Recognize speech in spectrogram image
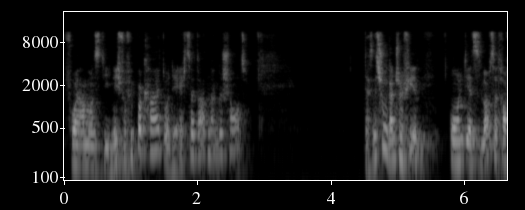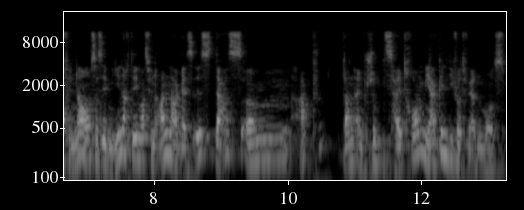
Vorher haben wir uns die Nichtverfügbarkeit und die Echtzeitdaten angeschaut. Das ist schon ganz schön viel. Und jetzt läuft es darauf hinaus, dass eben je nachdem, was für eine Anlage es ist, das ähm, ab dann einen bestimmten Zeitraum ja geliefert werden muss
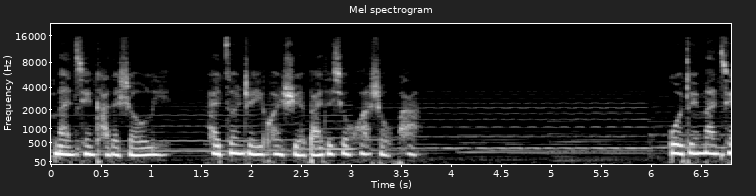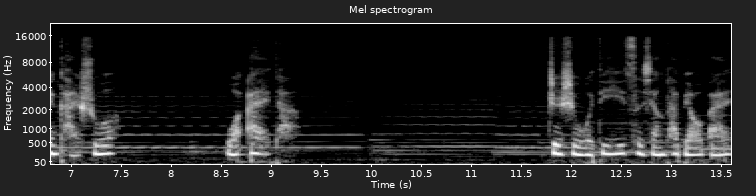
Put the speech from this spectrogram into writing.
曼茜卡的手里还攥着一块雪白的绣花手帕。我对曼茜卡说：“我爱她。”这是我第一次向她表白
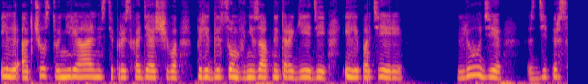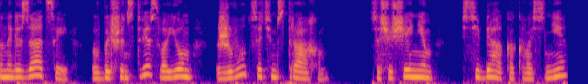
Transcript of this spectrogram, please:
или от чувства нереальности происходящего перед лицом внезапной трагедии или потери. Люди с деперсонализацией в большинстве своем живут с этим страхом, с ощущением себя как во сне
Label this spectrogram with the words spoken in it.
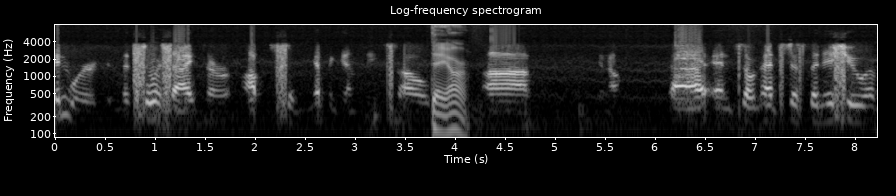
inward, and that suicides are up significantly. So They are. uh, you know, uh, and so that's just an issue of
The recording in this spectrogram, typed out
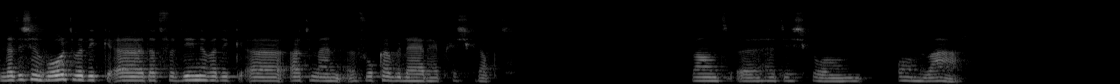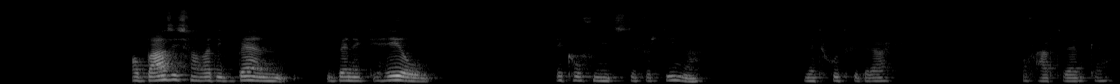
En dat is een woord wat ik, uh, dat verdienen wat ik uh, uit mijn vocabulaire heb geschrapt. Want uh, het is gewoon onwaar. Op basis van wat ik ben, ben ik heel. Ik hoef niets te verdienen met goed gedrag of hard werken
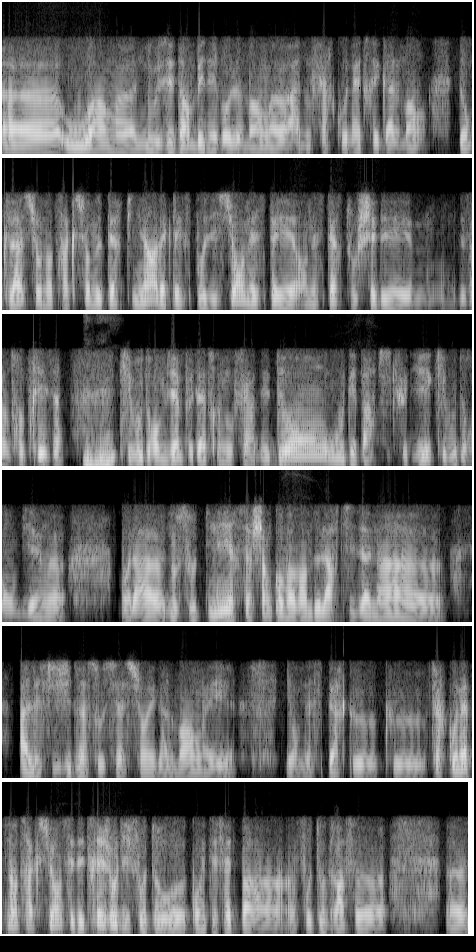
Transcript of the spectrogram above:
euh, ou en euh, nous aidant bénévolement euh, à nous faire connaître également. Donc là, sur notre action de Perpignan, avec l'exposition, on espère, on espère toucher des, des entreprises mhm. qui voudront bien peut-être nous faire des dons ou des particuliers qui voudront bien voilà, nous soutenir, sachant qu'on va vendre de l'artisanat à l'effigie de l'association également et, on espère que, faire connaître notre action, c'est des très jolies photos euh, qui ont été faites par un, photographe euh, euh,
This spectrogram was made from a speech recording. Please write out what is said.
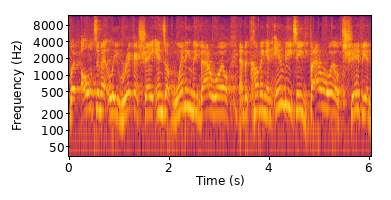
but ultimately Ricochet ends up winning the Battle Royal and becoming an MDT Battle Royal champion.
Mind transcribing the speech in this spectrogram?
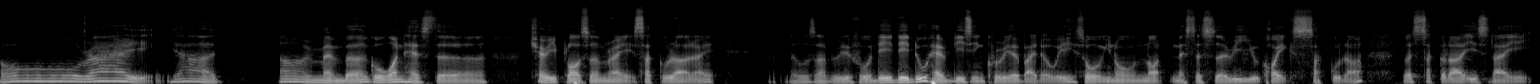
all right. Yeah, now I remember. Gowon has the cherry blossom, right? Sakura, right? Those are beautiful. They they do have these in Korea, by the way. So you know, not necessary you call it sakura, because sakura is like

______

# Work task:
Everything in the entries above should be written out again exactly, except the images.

# Answer section:
Recognize speech in spectrogram image
Vorher haben wir uns die Nichtverfügbarkeit und die Echtzeitdaten angeschaut. Das ist schon ganz schön viel. Und jetzt läuft es darauf hinaus, dass eben je nachdem, was für eine Anlage es ist, das ähm, ab dann einen bestimmten Zeitraum ja geliefert werden muss
Put the speech from this spectrogram into writing.
曼茜卡的手里还攥着一块雪白的绣花手帕。我对曼茜卡说：“我爱她。”这是我第一次向她表白
Transcript of this spectrogram, please:
или от чувства нереальности происходящего перед лицом внезапной трагедии или потери. Люди с деперсонализацией в большинстве своем живут с этим страхом, с ощущением себя как во сне
Label this spectrogram with the words spoken in it.
inward, and that suicides are up significantly. So They are. uh, you know, uh, and so that's just an issue of
The recording in this spectrogram, typed out
En dat is een woord wat ik, uh, dat verdienen wat ik uh, uit mijn vocabulaire heb geschrapt. Want uh, het is gewoon onwaar. Op basis van wat ik ben, ben ik heel. Ik hoef niets te verdienen met goed gedrag of hard werken
Transcript of the spectrogram above:
euh, ou en euh, nous aidant bénévolement euh, à nous faire connaître également. Donc là, sur notre action de Perpignan, avec l'exposition, on espère, on espère toucher des, des entreprises mhm. qui voudront bien peut-être nous faire des dons ou des particuliers qui voudront bien voilà, nous soutenir, sachant qu'on va vendre de l'artisanat à l'effigie de l'association également et, on espère que, faire connaître notre action, c'est des très jolies photos euh, qui ont été faites par un, photographe euh, euh,
This spectrogram was made from a speech recording. Please write out what is said.
but ultimately Ricochet ends up winning the Battle Royal and becoming an MDT Battle Royal champion.
Mind transcribing the speech in this spectrogram?
all right. Yeah, now I remember. Gowon has the cherry blossom, right? Sakura, right? Those are beautiful. They they do have these in Korea, by the way. So you know, not necessary you call it sakura, because sakura is like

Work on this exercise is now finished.